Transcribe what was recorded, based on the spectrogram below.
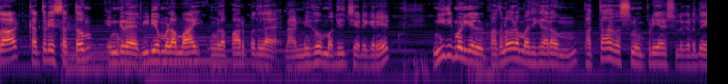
லாட் கத்துடைய சத்தம் என்கிற வீடியோ மூலமாய் உங்களை பார்ப்பதில் நான் மிகவும் மகிழ்ச்சி அடைகிறேன். நீதிமொழிகள் பதினோராம் அதிகாரம் பத்தாவது வசனம் இப்படியா சொல்கிறது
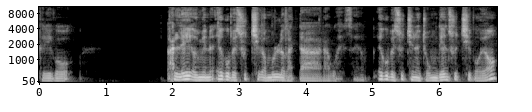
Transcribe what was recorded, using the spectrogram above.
그리고 할례의 의미는 애굽의 수치가 물러갔다라고 했어요. 애굽의 수치는 종된 수치고요.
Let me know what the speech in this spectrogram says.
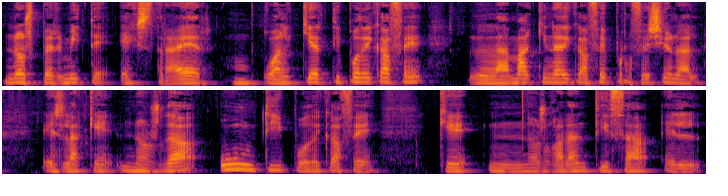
nos permite extraer cualquier tipo de café la máquina de café profesional es la que nos da un tipo de café que nos garantiza el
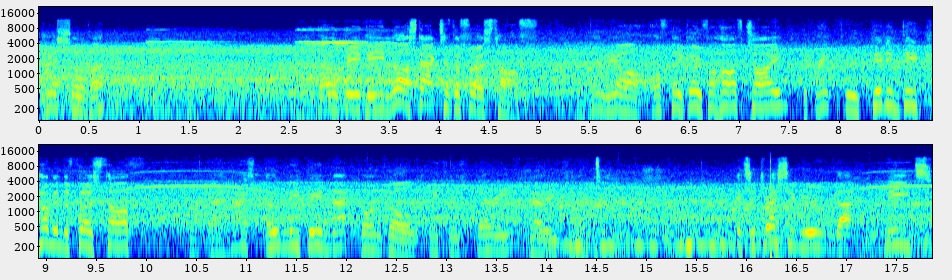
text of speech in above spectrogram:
Andre Silva. And that'll be the last act of the first half. There we are, off they go for half-time. The breakthrough did indeed come in the first half, but there has only been that one goal. It is very, very tight. It's a dressing room that needs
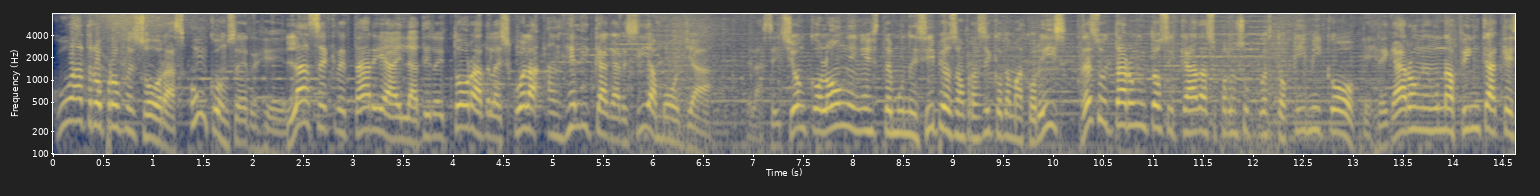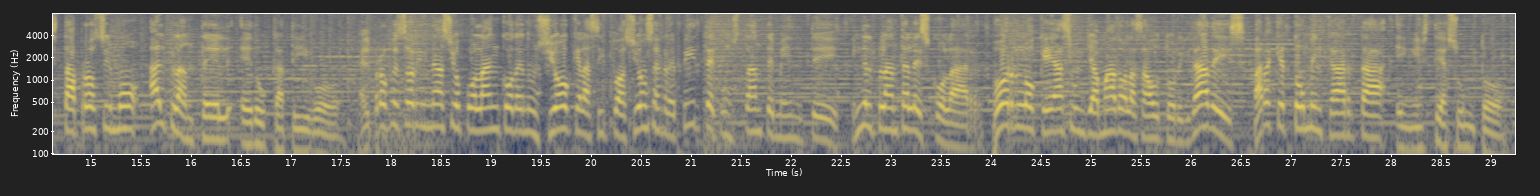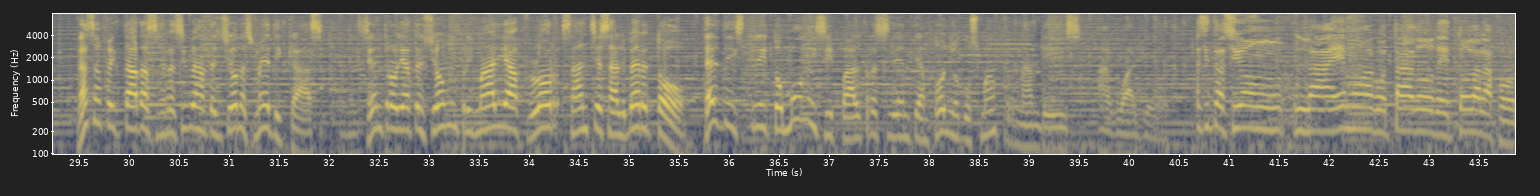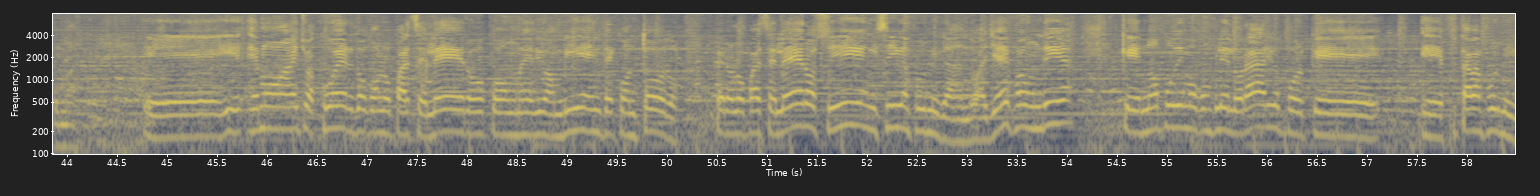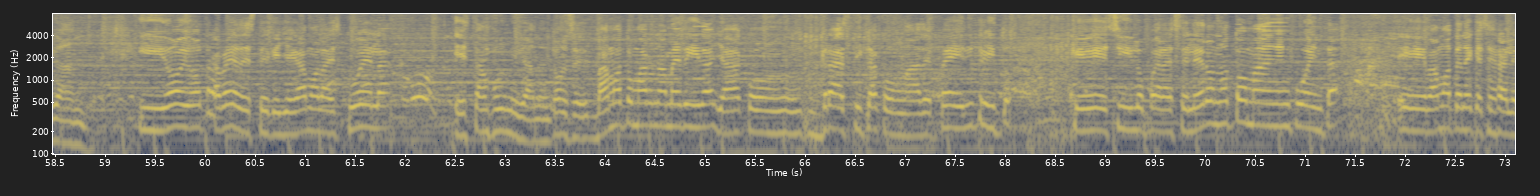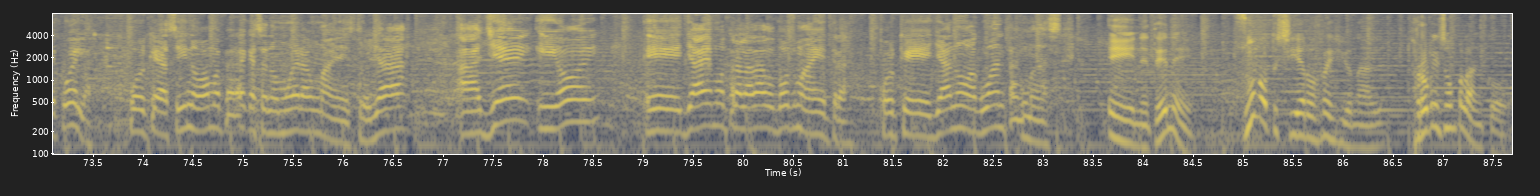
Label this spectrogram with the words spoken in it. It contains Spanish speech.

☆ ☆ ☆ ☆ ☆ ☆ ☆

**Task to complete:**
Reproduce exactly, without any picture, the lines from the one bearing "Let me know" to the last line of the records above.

**Answer for this exercise:**
Let me know what the speech in this spectrogram says.
nos permite extraer cualquier tipo de café la máquina de café profesional es la que nos da un tipo de café que nos garantiza el
text of speech in above spectrogram:
Andre Silva. And that'll be the last act of the first half. There we are, off they go for half-time. The breakthrough did indeed come in the first half, but there has only been that one goal. It is very, very tight. It's a dressing room that needs
Label this spectrogram with the words spoken in it. It contains Spanish speech.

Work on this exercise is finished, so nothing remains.